and when i was in the state senate, i helped to formulate that group and they have a great good underpinning. they talked to me a good bit about the right balance between government and regulatory oversight. mr. greenwood, i'm so pleased that you just mentioned the priority review voucher for the m.c.m.'s. i just think this is -- when you look at these countermeasures, that is just so important that we have that. and it doesn't matter if it is a material threat, if it is something like zika, we have to have a way to go about this, but i want to come to something that dr. o'toole mentioned and then congressman greenwood, if you will kind of answer to that. basically her point is you move

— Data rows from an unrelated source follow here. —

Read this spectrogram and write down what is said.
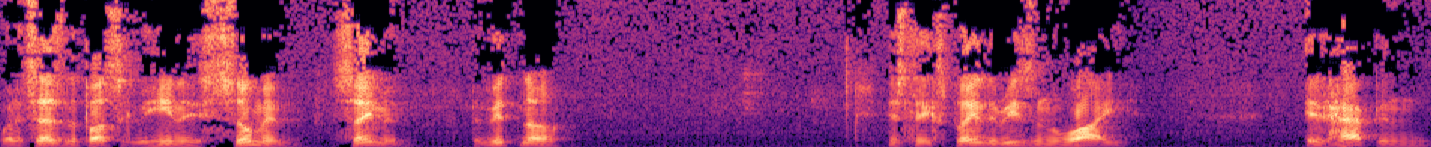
what it says in the pasuk, "V'hine sumim seimim bevitna," is to explain the reason why it happened.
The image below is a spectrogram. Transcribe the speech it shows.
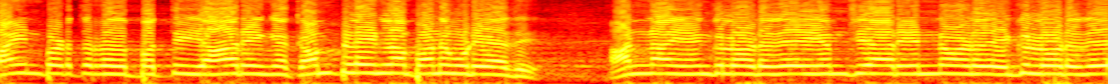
பயன்படுத்துறத பத்தி யாரும் இங்க கம்ப்ளைண்ட்லாம் பண்ண முடியாது. அண்ணா எங்களோடது எம்ஜிஆர் என்னோடது எங்களோடது.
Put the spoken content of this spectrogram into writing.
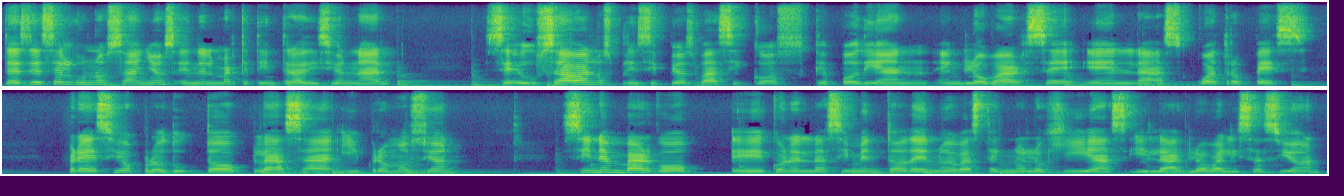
Desde hace algunos años en el marketing tradicional se usaban los principios básicos que podían englobarse en las cuatro Ps, precio, producto, plaza y promoción. Sin embargo, eh, con el nacimiento de nuevas tecnologías y la globalización,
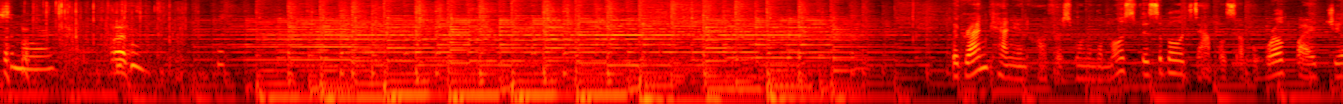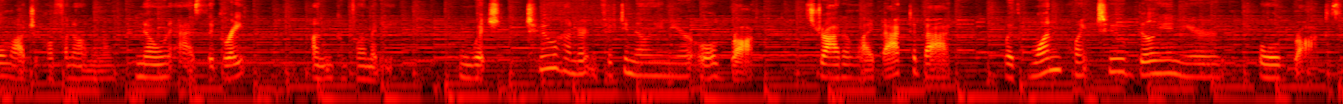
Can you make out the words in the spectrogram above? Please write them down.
Have some more? Let's- The Grand Canyon offers one of the most visible examples of a worldwide geological phenomenon known as the Great Unconformity, in which 250 million year old rock strata lie back to back with 1.2 billion year old rocks.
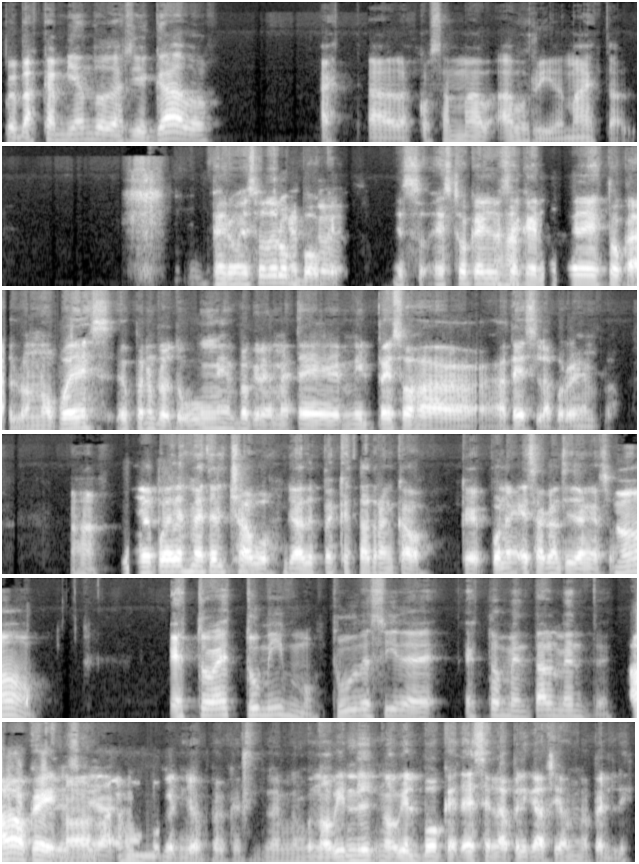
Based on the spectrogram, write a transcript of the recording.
pues vas cambiando de arriesgado a, las cosas más aburridas, más estables. Pero eso de los buckets, eso, esto que dice que no puedes tocarlo, no puedes, por ejemplo, tuvo un ejemplo que le metes mil pesos a, Tesla, por ejemplo. Ajá. No le puedes meter chavo ya después que está trancado, que pones esa cantidad en eso. No, esto es tú mismo, tú decides, esto es mentalmente. Ah, ok, no, no, es un bucket, yo no, vi, no vi el bucket ese en la aplicación, me perdí.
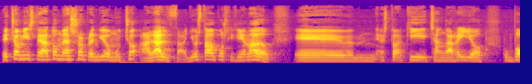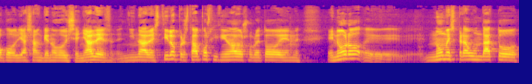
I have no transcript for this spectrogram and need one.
De hecho, a mí este dato me ha sorprendido mucho al alza. Yo estaba posicionado, eh, esto aquí changarrillo un poco, ya saben que no doy señales ni nada del estilo, pero estaba posicionado sobre todo en, en oro. Eh, no me esperaba un dato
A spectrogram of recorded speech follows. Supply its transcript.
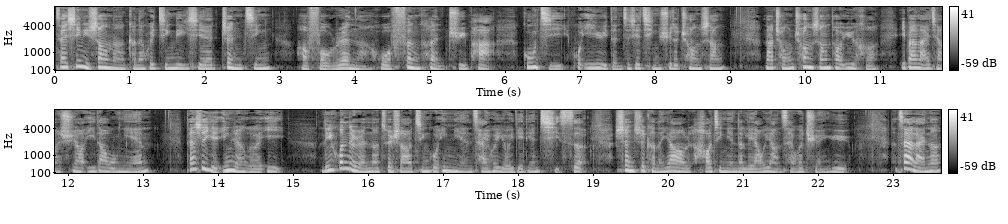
在心理上呢，可能会经历一些震惊、啊否认啊，或愤恨、惧怕、孤寂或抑郁等这些情绪的创伤。那从创伤到愈合，一般来讲需要一到五年，但是也因人而异。离婚的人呢，最少要经过一年才会有一点点起色，甚至可能要好几年的疗养才会痊愈。再来呢，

products to a scale of accountability and then if you need something, you are ready to move with it and can push that quickly. so let's go back to that voucher, mr. greenwood. and if you'll continue that conversation and build on the importance of that, how you would address that for something that is a material threat or like the seeka virus and there is not a vaccine, why didn't you know this was a problem. the olympics are coming to brazil. people have been vacationing for months in the zone that is affected, et cetera. so let's go back to the importance of having that priority review process for this type of occurrence. honorable greenwood: there is great uncertainty for a company

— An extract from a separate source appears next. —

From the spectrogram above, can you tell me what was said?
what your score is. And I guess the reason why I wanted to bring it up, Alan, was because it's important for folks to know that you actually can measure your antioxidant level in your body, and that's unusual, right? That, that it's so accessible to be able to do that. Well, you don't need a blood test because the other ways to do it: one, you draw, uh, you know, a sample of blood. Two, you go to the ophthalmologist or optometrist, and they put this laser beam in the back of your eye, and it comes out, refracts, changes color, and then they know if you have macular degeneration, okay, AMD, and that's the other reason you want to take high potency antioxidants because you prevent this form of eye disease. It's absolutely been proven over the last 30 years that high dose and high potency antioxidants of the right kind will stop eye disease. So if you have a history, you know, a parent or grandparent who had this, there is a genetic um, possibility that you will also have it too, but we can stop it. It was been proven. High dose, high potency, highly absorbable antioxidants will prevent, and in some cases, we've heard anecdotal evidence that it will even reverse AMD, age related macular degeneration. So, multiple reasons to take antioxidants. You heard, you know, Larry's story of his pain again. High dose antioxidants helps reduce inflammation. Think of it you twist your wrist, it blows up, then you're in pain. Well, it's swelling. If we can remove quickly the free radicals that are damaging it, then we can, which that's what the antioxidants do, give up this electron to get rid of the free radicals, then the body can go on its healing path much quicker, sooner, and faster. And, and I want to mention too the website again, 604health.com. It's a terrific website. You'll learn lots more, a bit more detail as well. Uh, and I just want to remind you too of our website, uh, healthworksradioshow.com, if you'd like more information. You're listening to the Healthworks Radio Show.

-- we have seen our companies and proudly jumping into the zika issue and trying to do some issue on it very quickly to develop products. remember a member company of bio and looked like they were having something close to ebola. they didn't want to talk about. and another company was doing something and people would pull out and created volatility. so it's an example of how the norms of economics don't work in this field. so the priority review voucher takes away one of the uncertainties and doesn't take away the uncertainty of can we make this product and will it be safe and be effective and that is always a risk and doing that is harder than putting a man on the moon. most companies fail and most
projects fail. so hugely risky to even bother trying. if you do try and do hon. greenwood: your investors are giving you the leeway to go and do that is because that they think that somehow they will get a return, a fair return on that investment. one way to do that is to have enough money and the reserve -- not just year by year, but have multiple years that companies can know and their investors can know, if we succeed here, they will buy the product and we will get our investment back. the priority batch review is an entirely different way to do that. because they have become so driver, ait is a huge huge incentive, because if you can succeed, let's say right now that we had a priority review voucher for zika. companies would know that if they could suc,